What you have to do>
Start at the line holding "I want you to". Write out that line and each one after it to the end of the data, unchanged.

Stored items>
────────

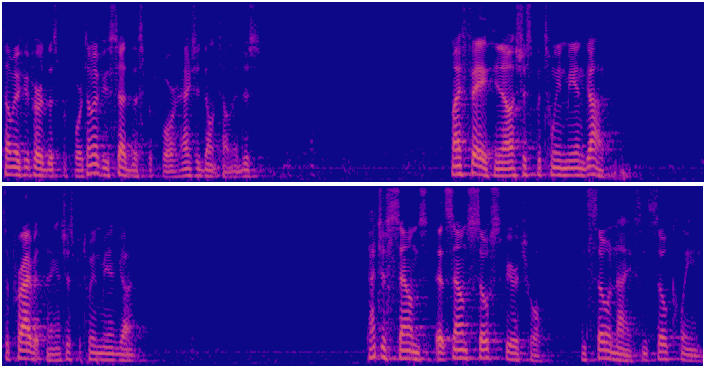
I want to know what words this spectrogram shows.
Tell me if you've heard this before. Tell me if you've said this before. Actually, don't tell me. Just my faith, you know, it's just between me and God. It's a private thing. It's just between me and God. That just sounds it sounds so spiritual and so nice and so clean.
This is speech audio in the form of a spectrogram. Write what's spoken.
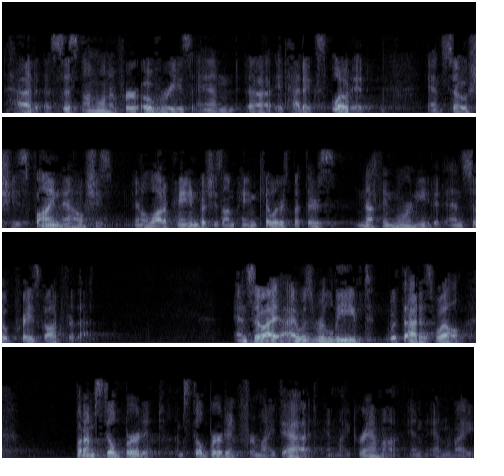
had a cyst on one of her ovaries and uh, it had exploded. And so she's fine now. She's in a lot of pain, but she's on painkillers, but there's nothing more needed. And so praise God for that. And so I, I was relieved with that as well. But I'm still burdened. I'm still burdened for my dad and my grandma and, and my,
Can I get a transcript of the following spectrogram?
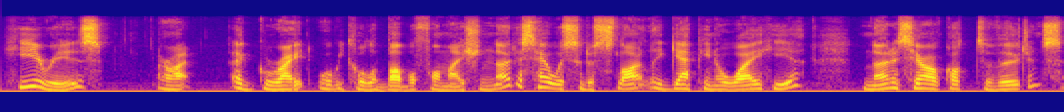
here is all right a great what we call a bubble formation. Notice how we're sort of slightly gapping away here. Notice how I've got divergence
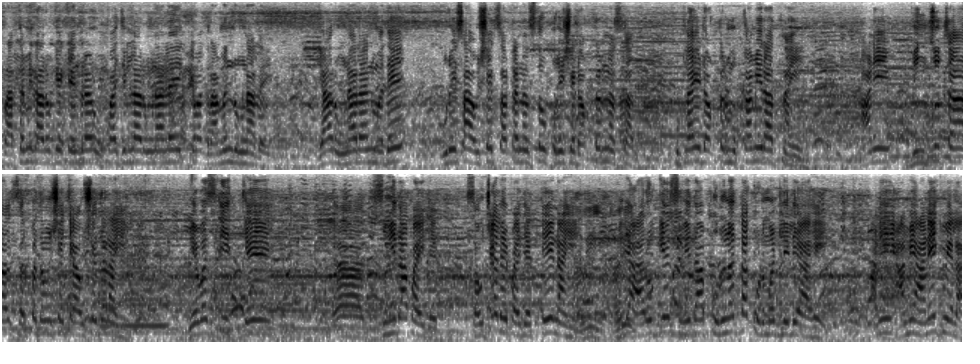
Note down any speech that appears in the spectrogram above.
प्राथमिक आरोग्य केंद्र उपजिल्हा रुग्णालय किंवा ग्रामीण रुग्णालय या रुग्णालयांमध्ये पुरेसा औषध साठा नसतो पुरेसे डॉक्टर नसतात. कुठलाही डॉक्टर मुक्कामी राहत नाही. आणि विंचूचा सर्पदंशाची औषधं नाही. व्यवस्थित जे सुविधा पाहिजेत शौचालय पाहिजेत ते नाही. म्हणजे आरोग्य सुविधा पूर्णतः कोडमडलेली आहे. आणि आम्ही अनेक वेळा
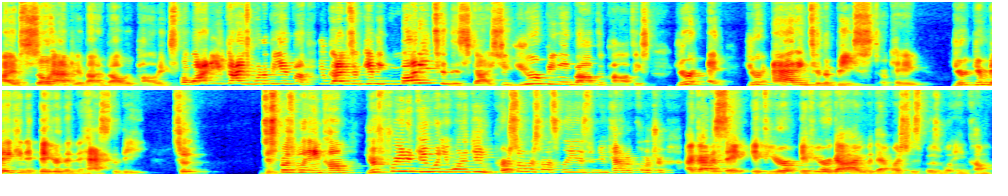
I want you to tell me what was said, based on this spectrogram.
I'm so happy I'm not involved with politics. But why do you guys want to be involved? You guys are giving money to this guy. So you're being involved in politics. You're you're adding to the beast, okay? You're, you're making it bigger than it has to be. So disposable income, you're free to do what you want to do. Personal responsibility is the new counterculture. I gotta say, if you're if you're a guy with that much disposable income,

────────

Response to this task>
I want you to tell me what was said, based on this spectrogram.
I'm so happy I'm not involved with politics. But why do you guys want to be involved? You guys are giving money to this guy. So you're being involved in politics. You're you're adding to the beast, okay? You're, you're making it bigger than it has to be. So disposable income, you're free to do what you want to do. Personal responsibility is the new counterculture. I gotta say, if you're if you're a guy with that much disposable income,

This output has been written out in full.